I try every now and then, especially when I go out of the studio, to take and post the odd picture with a little storyline and a hashtag. I think that gives people a sense that this is more than just an opinion sitting in a studio. And, of course, on a big news day — an election day, or when the prime minister's giving a speech on corona — I’m live-Tweeting. We've been doing that during the budget, for example, at India Today. The aim is that whenever there's a big story, or whenever you're out in the field, try to use Twitter as a form of engagement. It depends on the subject matter but I now find myself much more comfortable occasionally Tweeting in Hindi, and reaching out to new audiences.

I found whenever I've written a book, I've used Twitter as one of the core mediums to talk to people. If somebody is taking the time to read your book, and then [Tweet] about it, I’ll always respond. I think for an author, for a playwright, for a filmmaker, for someone in the creative profession, who wants constant feedback — not necessary for it to be positive — but needs feedback, it's a great medium.

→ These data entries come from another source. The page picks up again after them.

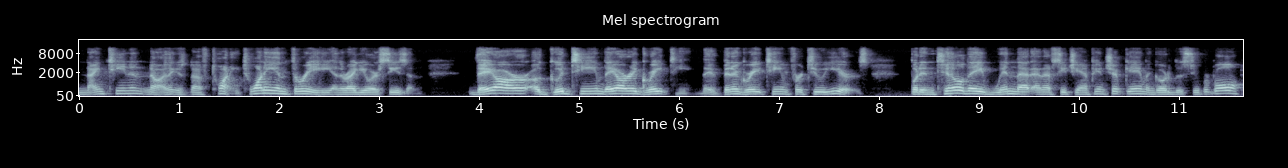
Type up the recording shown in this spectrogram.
19 and no, I think it's not 20, 20 and three in the regular season. They are a good team. They are a great team. They've been a great team for two years. But until they win that NFC Championship game and go to the Super Bowl,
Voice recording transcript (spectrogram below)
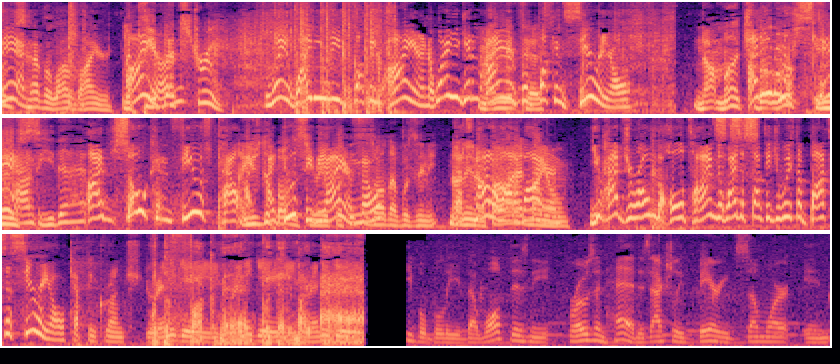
understand. have a lot of iron. Let's see if Iron? that's true. Wait, why do you need fucking iron? Why are you getting Magnet iron from test. fucking cereal? Not much, I but don't look, understand. can you see that? I'm so confused, pal. I used I do the see the cereal, but iron, this though. is all that was in it. Not That's enough. not a lot of iron. You had your own the whole time. Then why the fuck did you waste a box of cereal? Captain Crunch. What the fuck, man? Put that in my ass. People believe that Walt Disney frozen head is actually buried somewhere in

I follow senior politicians and fellow journalists, because they have a lot of information that is valuable, and they might put out articles that otherwise I haven't read. Prime Minister Modi is a favorite follow, and Rahul Gandhi also seems to be Tweeting more than using any other instrument at the moment to be engaged in public life. Shashi Tharoor is someone who's got an opinion, and he doesn't hesitate to express it. You never know when Mr. Trump is going to say what on Twitter. I sent him a message once, haven't had a response yet.

I might follow people who have a very different worldview to hear and see what they're saying. I also follow a lot of medical research accounts now, such as Johns Hopkins University, just to find out what's happening, and the World Health Organization for authentic information and data.

The network has been using Twitter to source questions for the experts on my primetime show, “News Today,” as well as other shows. I have DM’d people I want to interview — often whenever I want to do an interview with Omar Abdullah I find it easier to just send him a DM on Twitter rather than picking up the phone, as he tends to respond far faster and is often far more willing as a result.

I think there are these Twitter-friendly politicians who you can engage with — public figures — and get information out of them, which is extremely valuable at times. I wish some of our sportsmen and inspirational heroes also did more of this on Twitter, because I think they can inspire people with their Tweets.

 

 

Young journalists need to see Twitter as an ally. It's a multimedia world out there, and this is yet another weapon in your arsenal to reach out to more and more people. I come from what I call the prehistoric, the dinosaur, era. When I started in journalism in 1988, I used a typewriter — there were no computers — and one of the first tasks I had was to organize letters to the editor for The Times of India. My task was, out of hundreds of letters, to choose four. Today you can have those hundred letters all on Twitter, right?

I've been an observer for the most part of it, and I've been fascinated by the speed with which things operate now and the instantaneous nature of it all. Twitter is part of that revolution. The great advantage of the newspaper era was that you had time to press the pause button, think about your article, analyze it and put it out the next day. That doesn't happen anymore. Twitter doesn't let you forget, while at the same time, it keeps you in real time, and I think being in real time has its strengths and weaknesses.

New media allows you access to millions of people instantaneously. Use it better, use it wisely, that is what I think is important. I think the challenge for Twitter going forward is to keep the conversation robust and informed: be tough with abuse and any form of hate speech in a conscious effort to ensure that the democratic discourse is preserved and not coarsened.